  • E is an element (widely used in the Java Collections Framework, e.g. , etc.)ArrayListSet
  • K is the key (used in Map)
  • T — Type
  • B — value (used in Map)
  • S, U, V, etc. — 2nd, 3rd, 4th... type

Generics in methods and constructors

Sometimes we don't need the entire class to be parameterized. In this case, we can only use the generic type in the methods.

Let's look at this immediately using the example of a class with generics in methods.

package com.p-qc;
public class GenericsMethods {
// Generics in methods
public static <T> boolean isEqual(GenericsType<T> g1, GenericsType<T> g2){
return g1.get().equals(g2.get());
}

public static void main(String args[]){
GenericsType<String> g1 = new GenericsType<>();
g1.set("Prologistic");

GenericsType<String> g2 = new GenericsType<>();
g2.set("str");

//here is one usage example
boolean isEqual = GenericsMethods.<String>isEqual(g1, g2);

// but the second one is simplified
isEqual = GenericsMethods.isEqual(g1, g2);
}
}

Generics and inheritance
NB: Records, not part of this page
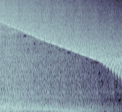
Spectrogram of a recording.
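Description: Hardcore electronic music in a breakdown with no beat: a synthesizer sweep glides steadily downward in pitch over a wash of filtered noise.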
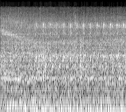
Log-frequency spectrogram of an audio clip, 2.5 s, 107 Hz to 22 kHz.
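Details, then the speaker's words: 1979 Ford F250 converted to a combine diesel engine, revived and running: low steady diesel clatter at even idle, chugging like a tractor, no misses or unusual knocks; normal diesel idle. "That's so weird. Sounds like a tractor."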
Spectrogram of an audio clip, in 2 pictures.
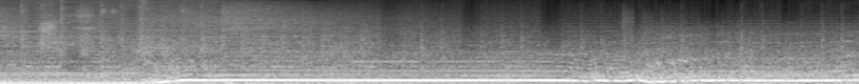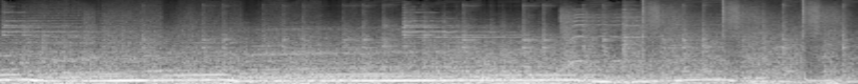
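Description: Rally car engine heard from inside the cabin, held at high revs with the pitch dropping and climbing back several times, in quick swings near the end, as it is driven hard on a dirt stage. Music plays underneath.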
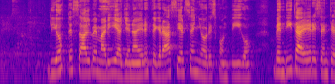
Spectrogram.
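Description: A congregation sings a hymn together in a large echoing hall.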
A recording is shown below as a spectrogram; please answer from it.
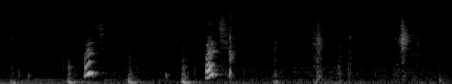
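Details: Two short, high puppy yips about a second apart come from a pet dog with its owner in a small room. Faint rustling and room noise fill the gaps.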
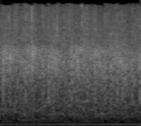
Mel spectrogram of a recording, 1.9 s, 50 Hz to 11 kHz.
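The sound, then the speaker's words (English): An audience claps steadily for a couple married about 50 years, a dense, even wash of many hands with no pauses or peaks, along with a faint constant low hum beneath. “Somebody clap your hands for that.”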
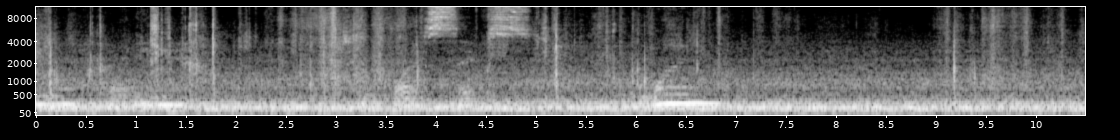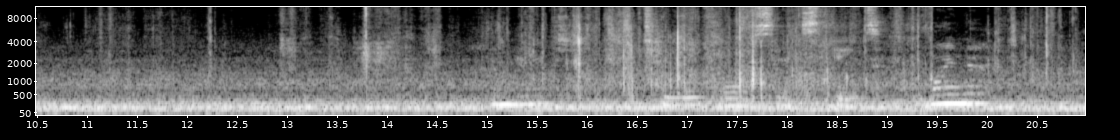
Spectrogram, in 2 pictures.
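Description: Paper banknotes rustle and flick as they are counted by hand.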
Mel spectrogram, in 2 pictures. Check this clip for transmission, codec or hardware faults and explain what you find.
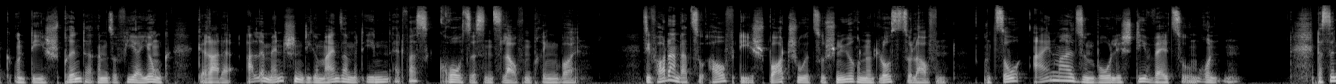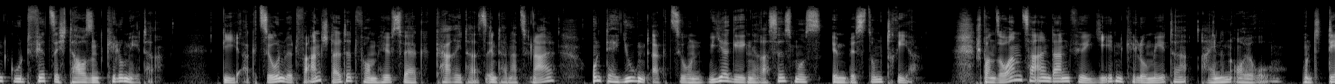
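Nothing audible points to a transmission, codec or hardware fault anywhere in the speech.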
We know that Java inheritance allows you to assign variable A to another variable B if A is a subclass B. Thus, we could assume that any type of generic A can be assigned to generic type B, but this is not the case. Let's look at an example of a simple program.